_Entries provided_
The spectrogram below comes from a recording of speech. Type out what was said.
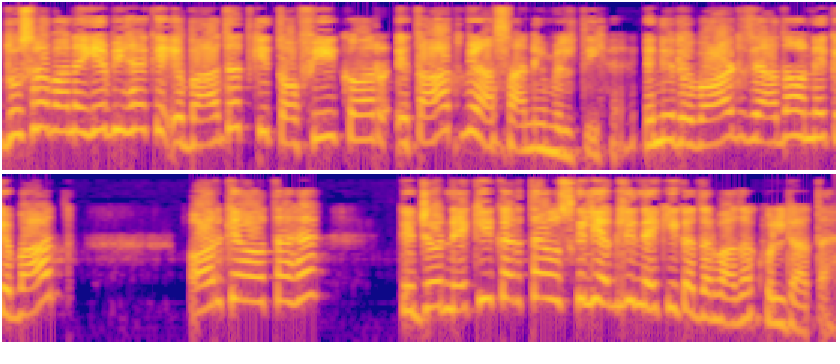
دوسرا مانا یہ بھی ہے کہ عبادت کی توفیق اور اطاعت میں آسانی ملتی ہے۔ یعنی ریوارڈ زیادہ ہونے کے بعد اور کیا ہوتا ہے کہ جو نیکی کرتا ہے اس کے لیے اگلی نیکی کا دروازہ کھل جاتا ہے۔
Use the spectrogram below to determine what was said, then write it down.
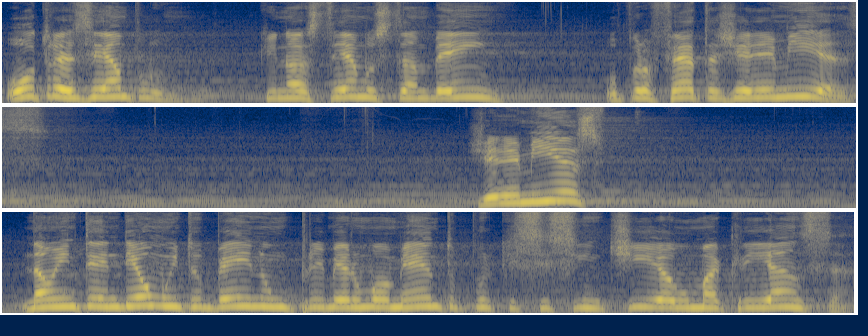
Outro exemplo que nós temos também, o profeta Jeremias. Jeremias não entendeu muito bem num primeiro momento porque se sentia uma criança.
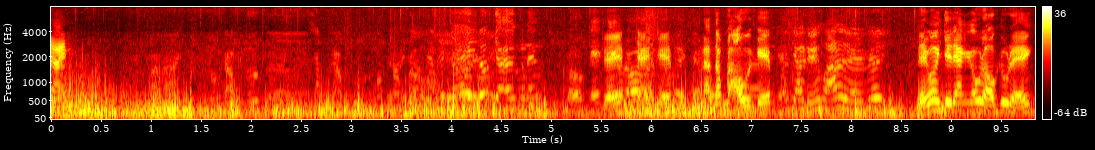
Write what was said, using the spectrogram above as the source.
trái kịp chạy kịp là tốc độ kịp điện ơn chị đang cấu đồ cứu điện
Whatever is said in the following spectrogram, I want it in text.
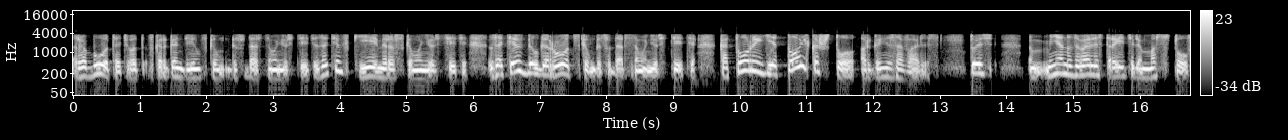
работать вот в Каргандинском государственном университете, затем в Кемеровском университете, затем в Белгородском государственном университете, которые только что организовались. То есть меня называли строителем мостов,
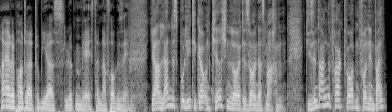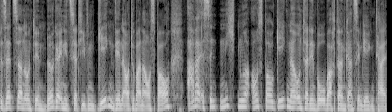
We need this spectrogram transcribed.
HR-Reporter Tobias Lüppen, wer ist denn da vorgesehen? Ja, Landespolitiker und Kirchenleute sollen das machen machen. Die sind angefragt worden von den Waldbesetzern und den Bürgerinitiativen gegen den Autobahnausbau. Aber es sind nicht nur Ausbaugegner unter den Beobachtern, ganz im Gegenteil.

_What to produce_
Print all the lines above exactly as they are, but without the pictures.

_Solution below_
The spectrogram below comes from a recording of speech. Type out what was said.
دوسرا مانا یہ بھی ہے کہ عبادت کی توفیق اور اطاعت میں آسانی ملتی ہے۔ یعنی ریوارڈ زیادہ ہونے کے بعد اور کیا ہوتا ہے کہ جو نیکی کرتا ہے اس کے لیے اگلی نیکی کا دروازہ کھل جاتا ہے۔
Use the spectrogram below to determine what was said, then write it down.
Outro exemplo que nós temos também, o profeta Jeremias. Jeremias não entendeu muito bem num primeiro momento porque se sentia uma criança.
Write what was said, using the spectrogram above as the source.
trái kịp chạy kịp là tốc độ kịp điện ơn chị đang cấu đồ cứu điện
Whatever is said in the following spectrogram, I want it in text.
работать вот в Каргандинском государственном университете, затем в Кемеровском университете, затем в Белгородском государственном университете, которые только что организовались. То есть меня называли строителем мостов,
We need this spectrogram transcribed.
HR-Reporter Tobias Lüppen, wer ist denn da vorgesehen? Ja, Landespolitiker und Kirchenleute sollen das machen machen. Die sind angefragt worden von den Waldbesetzern und den Bürgerinitiativen gegen den Autobahnausbau. Aber es sind nicht nur Ausbaugegner unter den Beobachtern, ganz im Gegenteil.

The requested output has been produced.